THE RECORDS →
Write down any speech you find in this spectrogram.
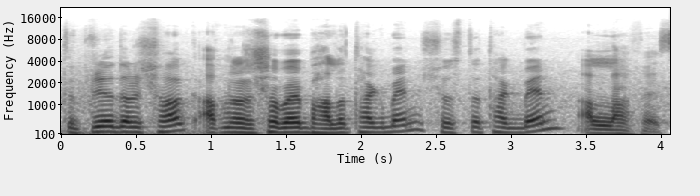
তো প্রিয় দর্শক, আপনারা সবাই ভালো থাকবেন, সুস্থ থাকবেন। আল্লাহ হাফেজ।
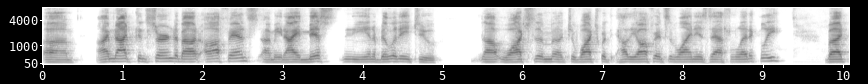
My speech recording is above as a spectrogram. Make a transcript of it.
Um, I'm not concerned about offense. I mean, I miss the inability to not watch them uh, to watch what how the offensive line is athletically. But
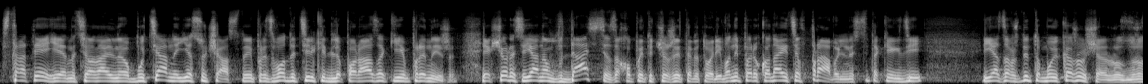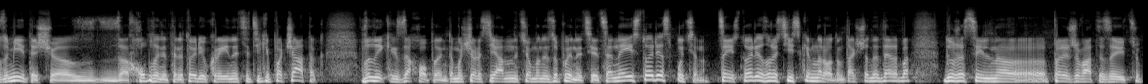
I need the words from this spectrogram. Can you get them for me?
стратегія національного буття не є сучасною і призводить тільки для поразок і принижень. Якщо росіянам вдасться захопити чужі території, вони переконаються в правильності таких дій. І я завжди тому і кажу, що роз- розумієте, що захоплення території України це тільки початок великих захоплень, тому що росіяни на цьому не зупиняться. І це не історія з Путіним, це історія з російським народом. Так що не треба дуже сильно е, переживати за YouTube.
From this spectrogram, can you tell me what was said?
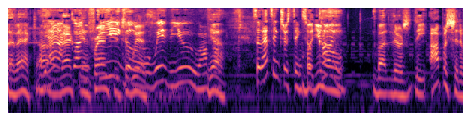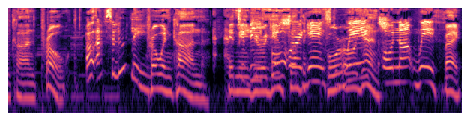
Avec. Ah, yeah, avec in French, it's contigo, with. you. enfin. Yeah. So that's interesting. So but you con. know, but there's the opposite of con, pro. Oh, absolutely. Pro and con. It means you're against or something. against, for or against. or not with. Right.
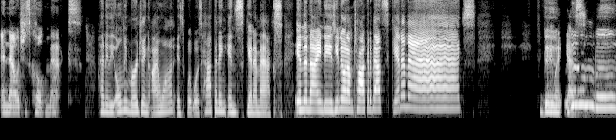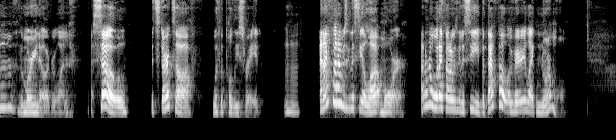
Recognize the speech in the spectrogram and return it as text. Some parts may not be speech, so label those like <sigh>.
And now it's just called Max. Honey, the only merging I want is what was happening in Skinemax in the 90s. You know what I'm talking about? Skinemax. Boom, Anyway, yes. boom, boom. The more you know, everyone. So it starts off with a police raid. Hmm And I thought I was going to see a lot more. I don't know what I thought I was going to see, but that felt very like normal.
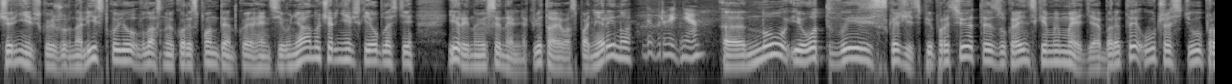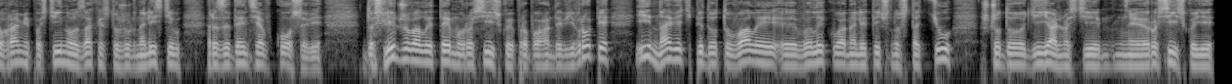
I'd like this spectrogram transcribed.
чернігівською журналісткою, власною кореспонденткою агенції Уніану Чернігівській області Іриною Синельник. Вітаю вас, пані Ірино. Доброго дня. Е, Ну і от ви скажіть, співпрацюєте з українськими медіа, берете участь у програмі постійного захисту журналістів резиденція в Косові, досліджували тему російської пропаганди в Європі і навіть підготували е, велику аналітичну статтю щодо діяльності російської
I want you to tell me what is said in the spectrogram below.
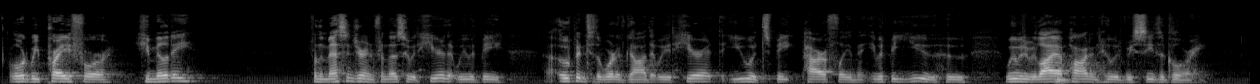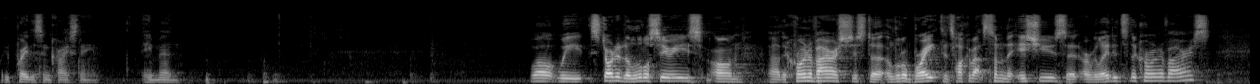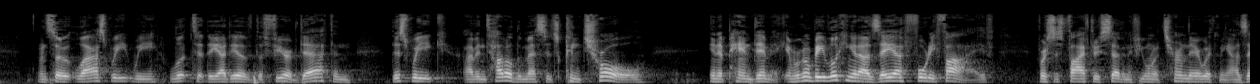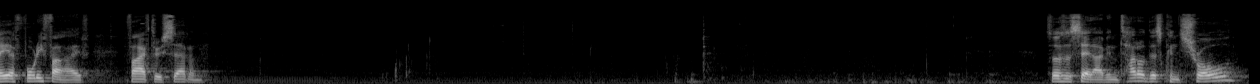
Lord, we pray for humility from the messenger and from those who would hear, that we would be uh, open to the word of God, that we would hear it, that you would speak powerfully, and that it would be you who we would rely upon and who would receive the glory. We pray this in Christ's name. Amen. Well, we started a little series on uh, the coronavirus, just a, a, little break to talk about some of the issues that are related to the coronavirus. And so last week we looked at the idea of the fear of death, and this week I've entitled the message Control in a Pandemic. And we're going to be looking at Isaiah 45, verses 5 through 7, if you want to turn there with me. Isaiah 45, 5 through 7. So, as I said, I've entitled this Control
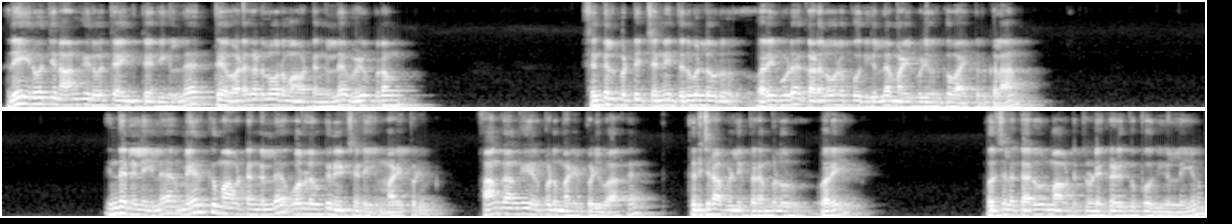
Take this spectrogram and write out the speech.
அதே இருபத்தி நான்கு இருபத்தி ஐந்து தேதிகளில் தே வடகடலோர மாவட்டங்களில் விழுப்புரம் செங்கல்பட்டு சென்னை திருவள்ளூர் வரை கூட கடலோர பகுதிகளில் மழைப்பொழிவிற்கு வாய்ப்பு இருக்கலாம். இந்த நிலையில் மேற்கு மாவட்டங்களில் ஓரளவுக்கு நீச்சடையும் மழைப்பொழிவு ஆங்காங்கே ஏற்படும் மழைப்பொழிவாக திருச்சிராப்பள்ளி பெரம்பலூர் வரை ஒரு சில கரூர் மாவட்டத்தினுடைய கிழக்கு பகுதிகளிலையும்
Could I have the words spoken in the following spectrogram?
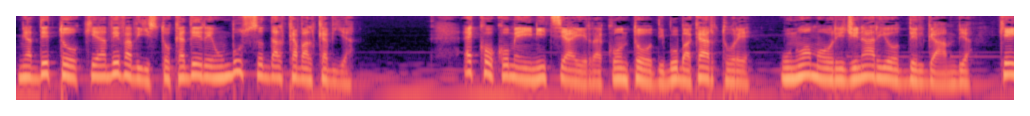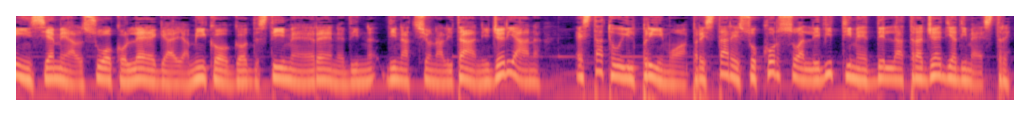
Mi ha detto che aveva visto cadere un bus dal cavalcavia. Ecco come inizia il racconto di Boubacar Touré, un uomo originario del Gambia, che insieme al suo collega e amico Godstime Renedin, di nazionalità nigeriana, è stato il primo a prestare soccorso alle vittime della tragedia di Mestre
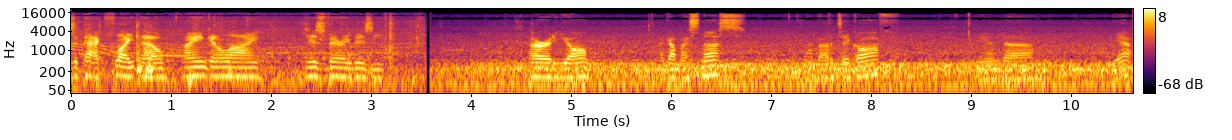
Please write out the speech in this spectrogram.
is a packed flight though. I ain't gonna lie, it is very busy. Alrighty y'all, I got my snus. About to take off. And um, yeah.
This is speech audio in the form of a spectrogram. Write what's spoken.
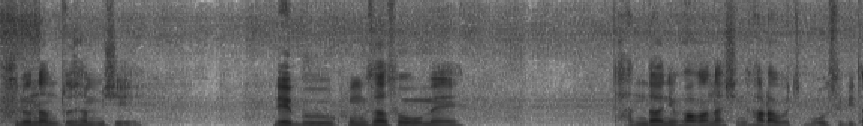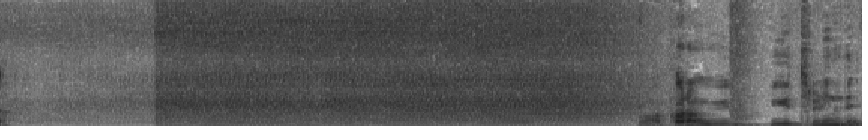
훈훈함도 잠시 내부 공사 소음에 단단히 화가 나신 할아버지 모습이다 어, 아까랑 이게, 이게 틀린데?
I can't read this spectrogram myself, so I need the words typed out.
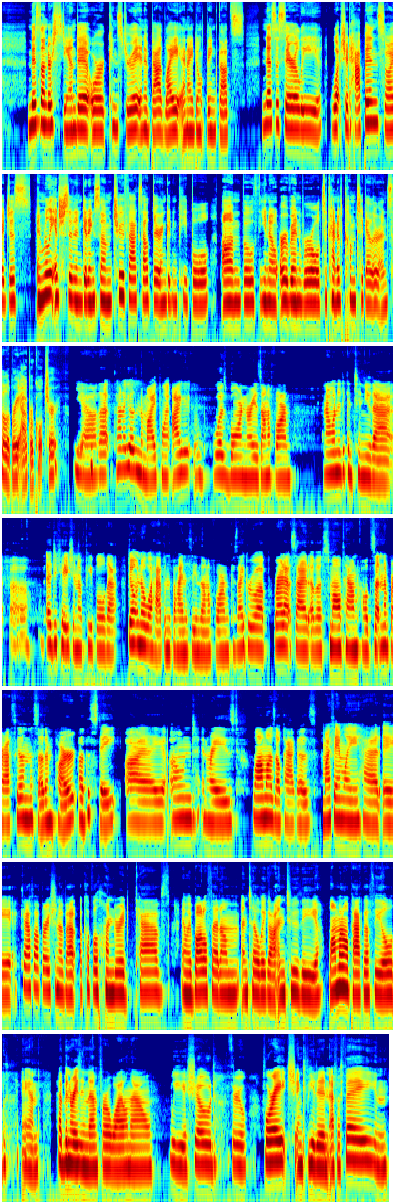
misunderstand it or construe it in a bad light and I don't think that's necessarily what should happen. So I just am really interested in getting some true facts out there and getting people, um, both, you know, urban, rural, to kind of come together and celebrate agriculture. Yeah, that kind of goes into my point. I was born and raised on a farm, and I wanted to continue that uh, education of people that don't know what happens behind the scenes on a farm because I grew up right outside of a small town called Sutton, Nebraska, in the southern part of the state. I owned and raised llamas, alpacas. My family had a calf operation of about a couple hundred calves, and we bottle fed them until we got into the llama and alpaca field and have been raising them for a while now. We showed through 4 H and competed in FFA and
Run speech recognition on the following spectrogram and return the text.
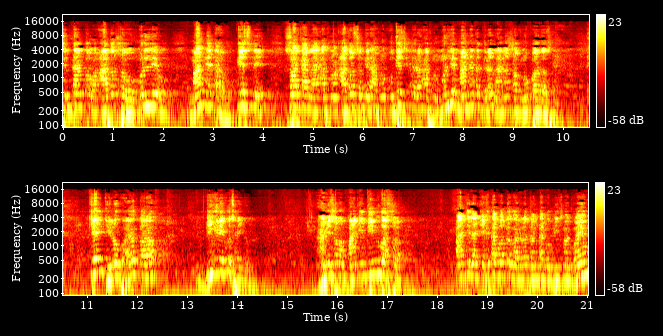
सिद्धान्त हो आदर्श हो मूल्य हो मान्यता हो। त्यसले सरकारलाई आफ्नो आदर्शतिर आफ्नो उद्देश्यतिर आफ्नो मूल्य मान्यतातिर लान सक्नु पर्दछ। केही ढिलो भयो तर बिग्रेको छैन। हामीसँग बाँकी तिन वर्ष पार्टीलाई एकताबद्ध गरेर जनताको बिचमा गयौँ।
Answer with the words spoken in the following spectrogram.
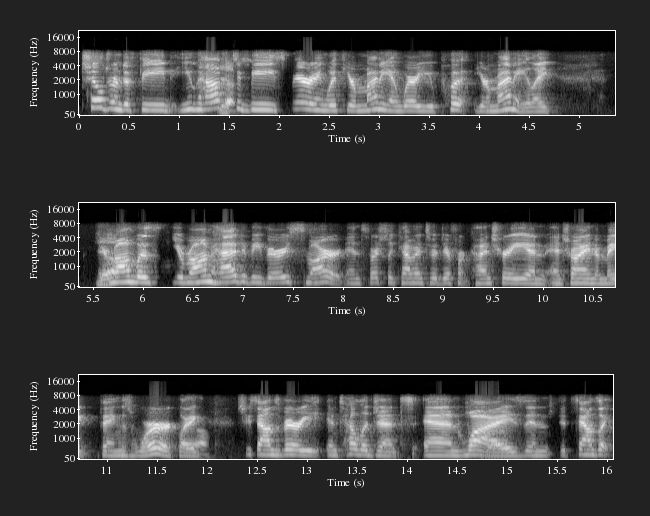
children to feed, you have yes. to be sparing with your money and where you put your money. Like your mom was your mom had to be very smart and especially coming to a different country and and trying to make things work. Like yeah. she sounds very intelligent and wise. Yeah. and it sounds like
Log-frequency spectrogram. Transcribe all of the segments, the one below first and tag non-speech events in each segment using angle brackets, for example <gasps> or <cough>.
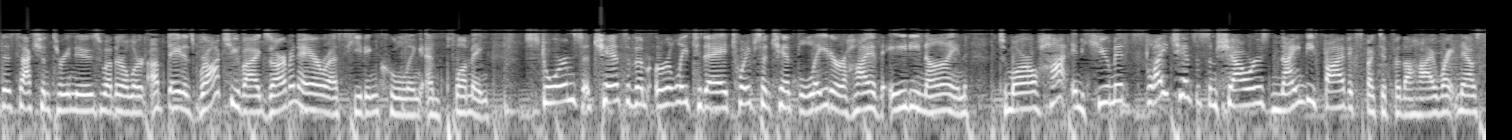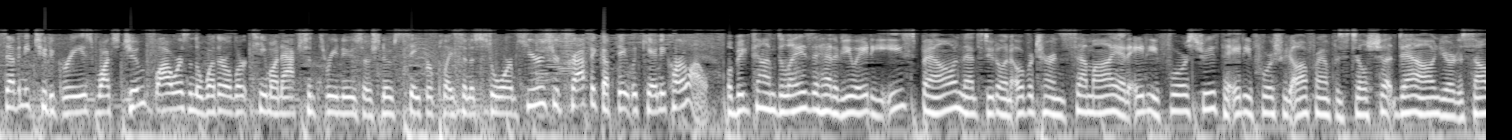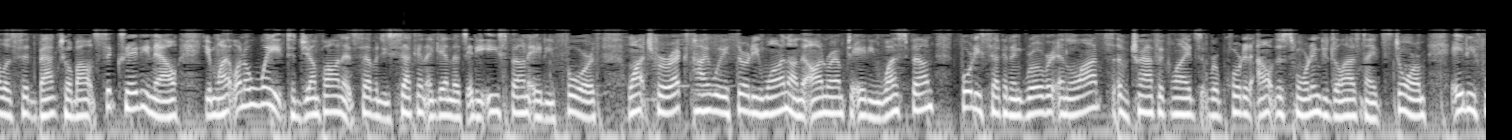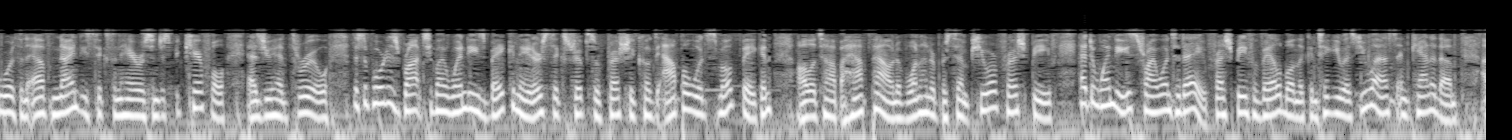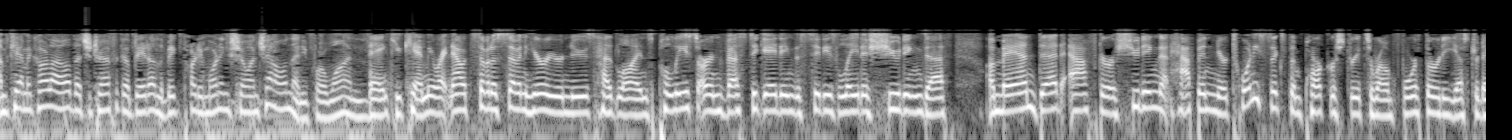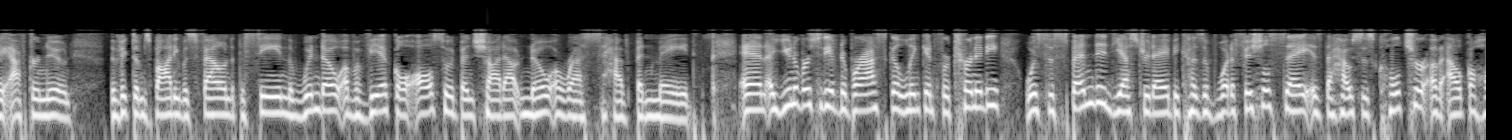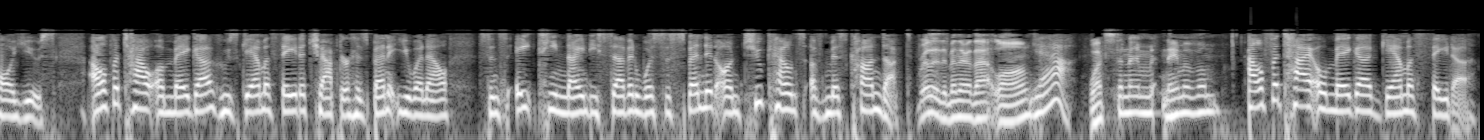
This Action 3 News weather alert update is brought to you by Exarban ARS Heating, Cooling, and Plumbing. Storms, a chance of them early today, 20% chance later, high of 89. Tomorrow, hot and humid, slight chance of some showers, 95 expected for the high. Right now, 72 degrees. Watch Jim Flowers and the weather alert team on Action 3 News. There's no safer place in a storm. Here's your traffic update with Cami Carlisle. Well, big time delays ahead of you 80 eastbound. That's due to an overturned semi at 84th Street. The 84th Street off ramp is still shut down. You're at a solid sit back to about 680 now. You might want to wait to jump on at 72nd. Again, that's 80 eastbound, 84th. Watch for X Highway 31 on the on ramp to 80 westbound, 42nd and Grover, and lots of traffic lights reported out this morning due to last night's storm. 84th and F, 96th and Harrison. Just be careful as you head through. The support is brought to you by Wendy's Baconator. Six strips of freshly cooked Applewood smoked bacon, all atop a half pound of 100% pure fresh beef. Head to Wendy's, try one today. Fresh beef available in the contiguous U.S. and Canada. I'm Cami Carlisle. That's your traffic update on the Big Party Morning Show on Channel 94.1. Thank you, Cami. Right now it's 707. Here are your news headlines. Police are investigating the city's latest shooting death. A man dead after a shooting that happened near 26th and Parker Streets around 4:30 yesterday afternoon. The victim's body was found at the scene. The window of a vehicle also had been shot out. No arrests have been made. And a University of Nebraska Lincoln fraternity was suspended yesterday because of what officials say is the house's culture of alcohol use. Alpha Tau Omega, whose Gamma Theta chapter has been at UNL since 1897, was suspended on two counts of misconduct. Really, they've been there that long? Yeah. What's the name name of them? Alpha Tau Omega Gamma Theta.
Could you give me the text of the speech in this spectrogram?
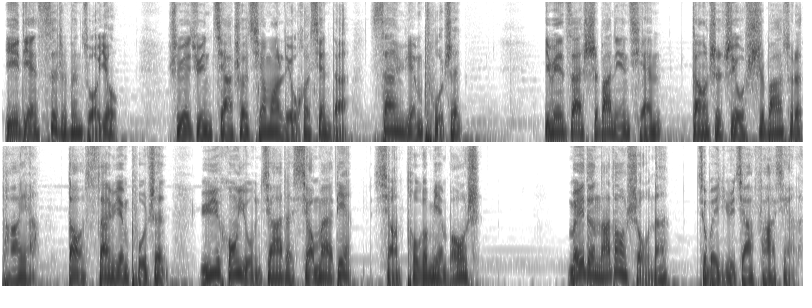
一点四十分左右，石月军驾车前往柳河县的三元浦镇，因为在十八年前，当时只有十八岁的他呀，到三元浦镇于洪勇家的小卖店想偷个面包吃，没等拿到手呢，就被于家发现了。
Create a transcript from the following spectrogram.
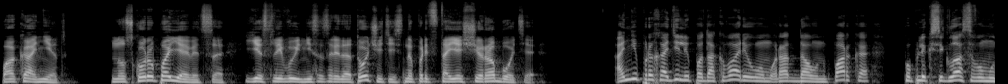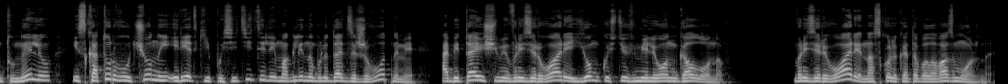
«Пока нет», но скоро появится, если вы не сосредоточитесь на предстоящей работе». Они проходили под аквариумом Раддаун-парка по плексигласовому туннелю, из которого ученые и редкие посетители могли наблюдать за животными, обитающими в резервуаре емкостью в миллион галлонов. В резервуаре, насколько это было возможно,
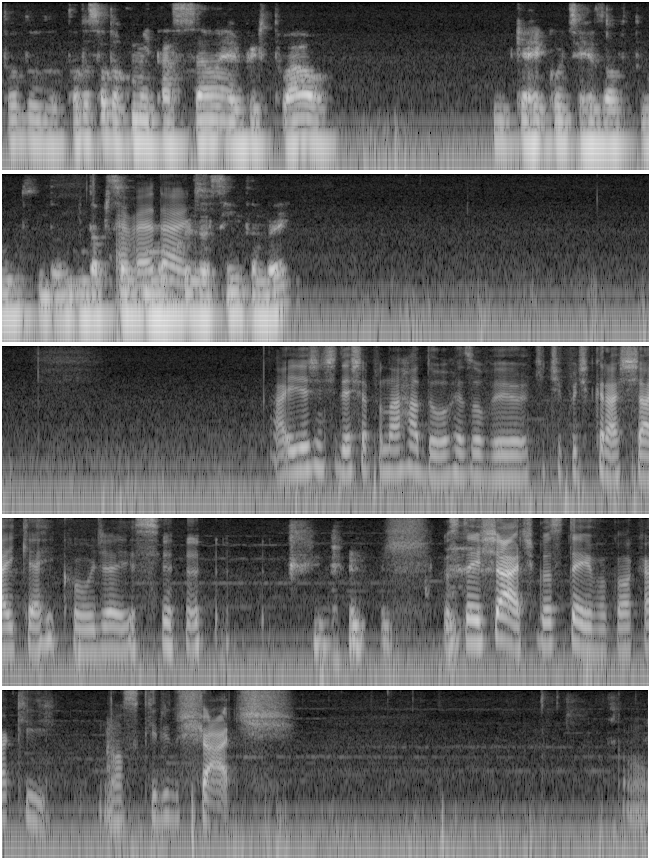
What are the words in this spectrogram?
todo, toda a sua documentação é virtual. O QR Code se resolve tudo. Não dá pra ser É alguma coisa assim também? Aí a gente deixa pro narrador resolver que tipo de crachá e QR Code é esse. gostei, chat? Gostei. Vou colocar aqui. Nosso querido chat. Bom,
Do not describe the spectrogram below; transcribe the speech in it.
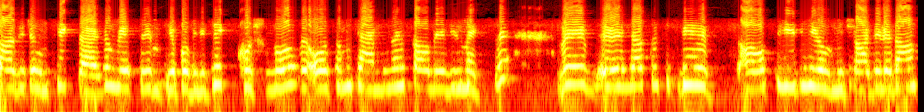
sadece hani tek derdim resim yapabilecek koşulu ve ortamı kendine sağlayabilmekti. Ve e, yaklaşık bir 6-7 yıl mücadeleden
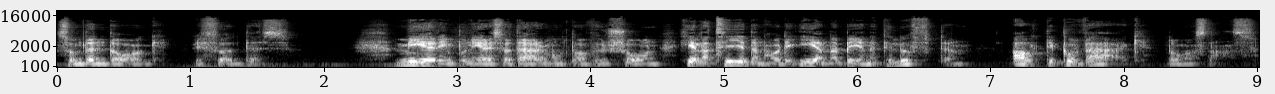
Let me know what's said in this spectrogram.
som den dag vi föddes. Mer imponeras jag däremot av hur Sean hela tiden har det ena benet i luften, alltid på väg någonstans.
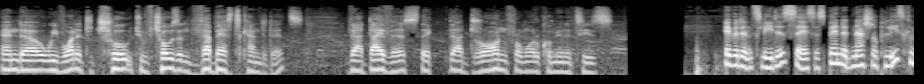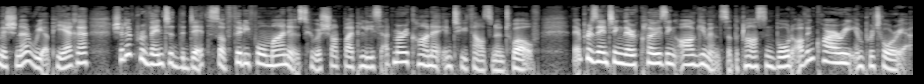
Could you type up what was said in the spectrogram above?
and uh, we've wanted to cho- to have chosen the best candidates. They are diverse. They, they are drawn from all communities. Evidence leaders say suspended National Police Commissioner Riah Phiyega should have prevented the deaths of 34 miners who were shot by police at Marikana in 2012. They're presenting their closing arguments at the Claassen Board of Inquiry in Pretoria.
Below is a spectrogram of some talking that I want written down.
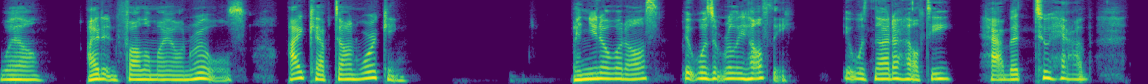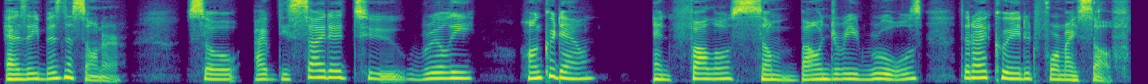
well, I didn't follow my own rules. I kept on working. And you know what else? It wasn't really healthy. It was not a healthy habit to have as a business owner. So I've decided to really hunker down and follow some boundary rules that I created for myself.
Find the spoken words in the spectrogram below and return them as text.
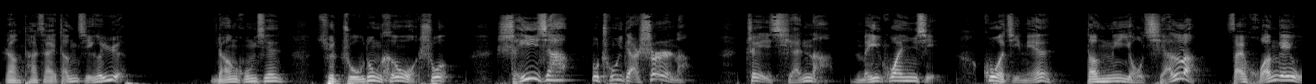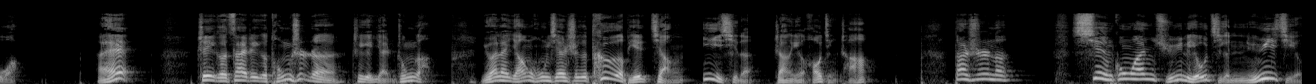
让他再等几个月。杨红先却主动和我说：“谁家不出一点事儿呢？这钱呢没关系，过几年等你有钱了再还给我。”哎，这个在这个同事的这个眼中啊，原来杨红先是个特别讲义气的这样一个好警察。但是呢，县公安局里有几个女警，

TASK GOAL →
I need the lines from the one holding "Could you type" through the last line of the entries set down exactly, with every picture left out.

EXERCISE SOLUTION →
Could you type up what was said in the spectrogram above?
and uh, we've wanted to cho- to have chosen the best candidates. They are diverse. They, they are drawn from all communities. Evidence leaders say suspended National Police Commissioner Riah Phiyega should have prevented the deaths of 34 miners who were shot by police at Marikana in 2012. They're presenting their closing arguments at the Claassen Board of Inquiry in Pretoria.
Below is a spectrogram of some talking that I want written down.
well, I didn't follow my own rules. I kept on working. And you know what else? It wasn't really healthy. It was not a healthy habit to have as a business owner. So I've decided to really hunker down and follow some boundary rules that I created for myself.
Find the spoken words in the spectrogram below and return them as text.
让他再等几个月。杨红先却主动和我说：“谁家不出一点事儿呢？这钱呢没关系，过几年等你有钱了再还给我。”哎，这个在这个同事的这个眼中啊，原来杨红先是个特别讲义气的这样一个好警察。但是呢，县公安局里有几个女警，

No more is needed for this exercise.